Technology is such a critical tool in how grants are managed these days. When I entered the profession in 1992, proposals were photocopied for review and recommendations typed on typewriters. That was what we considered grants management technology. We live in a whole different world now.
The grants management systems reviewed in our 2016 update of A Consumers Guide to Grants Management Systems have an incredible influence on the grants management function and how grants get made, which is why GMN has continued to partner with Idealware and the Technology Affinity Group to periodically update this report.
Grants managers have been serving as data compilers and managers since the beginning of grantmaking. Whatever data has existed, be it big or small, has been managed, maintained, and manipulated by those in charge of grant operations. As grants management systems bring even more efficiencies to the grantmaking process through workflow automation and more ability to capture data, like outcome data, grants managers can continue to move beyond paper, process, and data management into a whole new level of value-added work which combines their technological, analytical, and communications skills. We see this reflected in emerging job titles like Knowledge Resources Manager, Data Analytics Manager, Chief Information Officer, Grants Information Analyst, and Information Strategist.
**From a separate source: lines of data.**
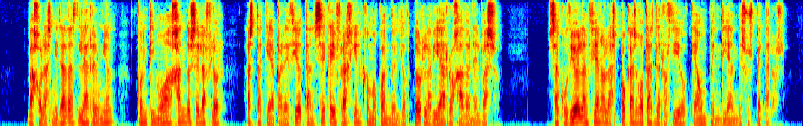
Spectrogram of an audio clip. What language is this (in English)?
Spanish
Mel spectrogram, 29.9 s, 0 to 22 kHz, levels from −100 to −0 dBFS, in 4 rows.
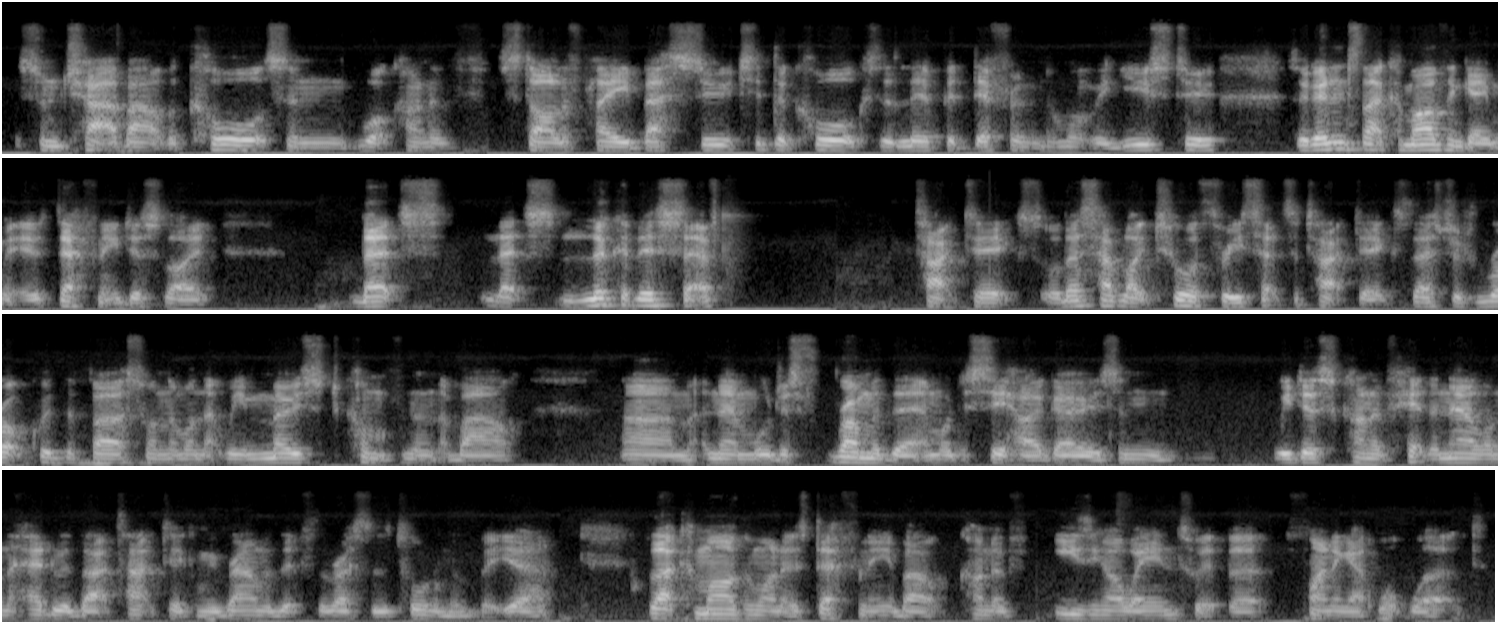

Continued improvement/enhancements in grants management systems don’t just benefit grantmakers. Systems that share grantee data among grantmakers or connect to third party data sources like the IRS master file or Guidestar save grantseekers an incredible amount of time by eliminating the need to enter the same information over and over for each individual grantmaker.
I urge everyone to take full advantage of the opportunity that a systems change provides to take a fresh look at your practices—don’t just look to replicate what you do now. Ask yourself: How can you use the system to reduce the response time to grantseekers? Make life easier for grantmaking staff? Improve the quality of the information your decision makers receive?
And this opportunity isn’t limited to the selection of the system, but needs to carry over into how it is implemented. There are a lot of decisions made on how to use the features and functions a system provides. For example, the number of questions you ask in the application and what limitations, like word count, you place on those questions. Online systems that work was the number one “practice that matters” identified by grantseekers in our most recent evaluation of our Project Streamline initiative. So we need to focus on implementing these systems in really smart ways that make the grant and grantee successful, rather than draining resources from them unnecessarily.